In the first book of the trilogy, Neither Wolf Nor Dog: On Forgotten Roads with an Indian Elder, Kent beautifully details his trips to the Northern Plains region to meet with the Indian elder. I’ve never been there but I can clearly picture the landscape, thanks to his exceptional descriptive writing style; it’s as if I were there with him every step of the way, emotionally and physically. He continued to mesmerize me in the second book, The Wolf at Twilight: An Indian Elder’s Journey Through a Land of Ghost and Shadows, where his adventures into Indian country continue, and so does his brilliant narrative.

This one particular paragraph from the first book spoke volumes to me:

Because of this, I saw something else in that roadside enclosure.

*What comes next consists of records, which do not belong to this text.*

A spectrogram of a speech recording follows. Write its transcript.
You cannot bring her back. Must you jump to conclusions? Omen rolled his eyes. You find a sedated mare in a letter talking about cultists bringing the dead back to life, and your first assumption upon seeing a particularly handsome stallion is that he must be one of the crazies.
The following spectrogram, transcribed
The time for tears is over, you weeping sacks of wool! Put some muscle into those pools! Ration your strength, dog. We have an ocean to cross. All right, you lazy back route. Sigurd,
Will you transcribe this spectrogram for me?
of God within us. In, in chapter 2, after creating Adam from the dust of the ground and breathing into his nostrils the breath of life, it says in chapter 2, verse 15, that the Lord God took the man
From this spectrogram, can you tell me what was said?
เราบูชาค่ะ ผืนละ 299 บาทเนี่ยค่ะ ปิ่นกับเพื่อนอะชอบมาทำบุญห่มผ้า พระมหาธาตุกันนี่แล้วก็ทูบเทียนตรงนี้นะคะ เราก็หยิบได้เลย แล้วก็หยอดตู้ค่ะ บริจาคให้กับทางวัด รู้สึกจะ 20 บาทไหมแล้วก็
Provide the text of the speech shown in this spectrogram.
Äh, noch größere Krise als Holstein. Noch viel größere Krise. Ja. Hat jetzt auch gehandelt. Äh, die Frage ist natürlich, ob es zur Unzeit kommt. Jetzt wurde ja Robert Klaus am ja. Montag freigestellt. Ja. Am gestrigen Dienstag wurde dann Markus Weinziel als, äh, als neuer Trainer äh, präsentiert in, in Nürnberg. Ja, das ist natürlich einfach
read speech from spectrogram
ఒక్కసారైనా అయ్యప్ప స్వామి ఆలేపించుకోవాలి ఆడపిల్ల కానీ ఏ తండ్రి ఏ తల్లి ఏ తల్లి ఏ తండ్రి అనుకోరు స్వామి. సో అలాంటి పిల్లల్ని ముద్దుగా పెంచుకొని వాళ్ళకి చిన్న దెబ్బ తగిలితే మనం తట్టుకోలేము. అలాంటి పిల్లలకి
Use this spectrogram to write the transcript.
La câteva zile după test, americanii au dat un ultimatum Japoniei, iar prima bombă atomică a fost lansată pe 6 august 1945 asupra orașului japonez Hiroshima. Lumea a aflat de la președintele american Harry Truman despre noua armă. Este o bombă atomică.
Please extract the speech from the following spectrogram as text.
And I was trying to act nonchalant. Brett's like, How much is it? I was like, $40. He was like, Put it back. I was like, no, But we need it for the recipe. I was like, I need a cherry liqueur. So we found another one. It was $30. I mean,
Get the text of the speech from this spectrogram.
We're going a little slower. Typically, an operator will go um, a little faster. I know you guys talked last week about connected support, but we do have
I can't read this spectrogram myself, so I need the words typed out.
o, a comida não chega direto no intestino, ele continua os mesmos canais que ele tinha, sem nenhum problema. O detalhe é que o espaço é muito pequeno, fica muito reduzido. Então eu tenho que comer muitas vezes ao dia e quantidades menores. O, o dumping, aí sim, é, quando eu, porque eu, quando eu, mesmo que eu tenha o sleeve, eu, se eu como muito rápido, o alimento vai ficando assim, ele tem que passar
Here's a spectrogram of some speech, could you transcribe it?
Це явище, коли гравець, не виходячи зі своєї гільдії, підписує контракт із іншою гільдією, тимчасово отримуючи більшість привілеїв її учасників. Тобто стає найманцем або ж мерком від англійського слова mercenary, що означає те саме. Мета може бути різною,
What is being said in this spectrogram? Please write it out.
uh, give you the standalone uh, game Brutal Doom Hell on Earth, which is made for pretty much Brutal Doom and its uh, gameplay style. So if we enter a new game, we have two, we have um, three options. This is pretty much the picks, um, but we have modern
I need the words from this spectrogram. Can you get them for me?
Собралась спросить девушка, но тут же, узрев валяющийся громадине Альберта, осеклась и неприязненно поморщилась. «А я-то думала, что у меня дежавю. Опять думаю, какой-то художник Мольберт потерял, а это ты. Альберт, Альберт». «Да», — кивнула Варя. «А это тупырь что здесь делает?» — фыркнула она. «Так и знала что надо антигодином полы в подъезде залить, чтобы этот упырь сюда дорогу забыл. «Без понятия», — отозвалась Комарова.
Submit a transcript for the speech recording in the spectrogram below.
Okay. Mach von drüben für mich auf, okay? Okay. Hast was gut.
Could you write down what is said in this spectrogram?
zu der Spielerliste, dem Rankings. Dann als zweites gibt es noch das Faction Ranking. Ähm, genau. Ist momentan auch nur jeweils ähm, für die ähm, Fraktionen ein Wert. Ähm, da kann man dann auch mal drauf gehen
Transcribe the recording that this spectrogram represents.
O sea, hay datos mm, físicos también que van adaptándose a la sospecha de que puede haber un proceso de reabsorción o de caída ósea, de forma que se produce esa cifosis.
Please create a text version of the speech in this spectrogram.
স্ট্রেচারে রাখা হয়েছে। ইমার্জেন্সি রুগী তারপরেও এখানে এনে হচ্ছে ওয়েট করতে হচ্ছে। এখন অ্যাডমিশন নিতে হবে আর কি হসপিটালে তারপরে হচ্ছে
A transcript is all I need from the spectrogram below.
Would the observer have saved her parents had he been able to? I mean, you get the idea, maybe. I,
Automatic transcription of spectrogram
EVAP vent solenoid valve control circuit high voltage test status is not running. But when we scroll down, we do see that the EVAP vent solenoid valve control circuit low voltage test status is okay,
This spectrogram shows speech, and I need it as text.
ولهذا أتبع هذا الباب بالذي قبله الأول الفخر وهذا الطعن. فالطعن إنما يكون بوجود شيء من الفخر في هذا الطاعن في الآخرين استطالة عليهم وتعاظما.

I saw a piece of the earth – a huge and silent rock – enclosed in a pen like an animal. I saw the living belief of a people reduced to a placard and made into a roadside curiosity designed for the intellectual consumption of a well-meaning American public. In short, I saw one of the most poignant metaphors for the plight of the Indian people that I am likely to confront in my entire life; the spirit of the land, the spirit of the people, named, framed, and incarcerated inside a fence.

Isn’t that what it’s all about for us writers? To evoke images, awaken a sense of imagination, belonging, or participation in the story, and enlighten us in a way that transforms? It’s what I try to do but whether or not I succeed is purely the opinion of my readers. Yet I keep on writing with the hope that some of my work – be it fiction or not – will take the reader on a ride to a land or place or dream they’ve not before been. And want to go again.

Famous Book Translated to Indigenous Languages

This does my heart good – to see mainstream, classical literature help break down the barriers between the red and white worlds of this land…

From Indian Country Today:

‘CHARLOTTE’S WEB’ IN NATIVE TRANSLATION

E.B. White’s classic children’s tale Charlotte’s Web has been translated into Tsalagi and Cherokee syllabery. The translator, Myrtle Driver Johnson, is a Beloved Woman of the Eastern Band of the Cherokee who grew up on a farm in North Carolina’s Big Cove Community not unlike the farm that White owned in Maine. The book will be limited to a run of 201 copies; one will go to the White estate and the other 200 will be used by students at the New Kituwah Academy.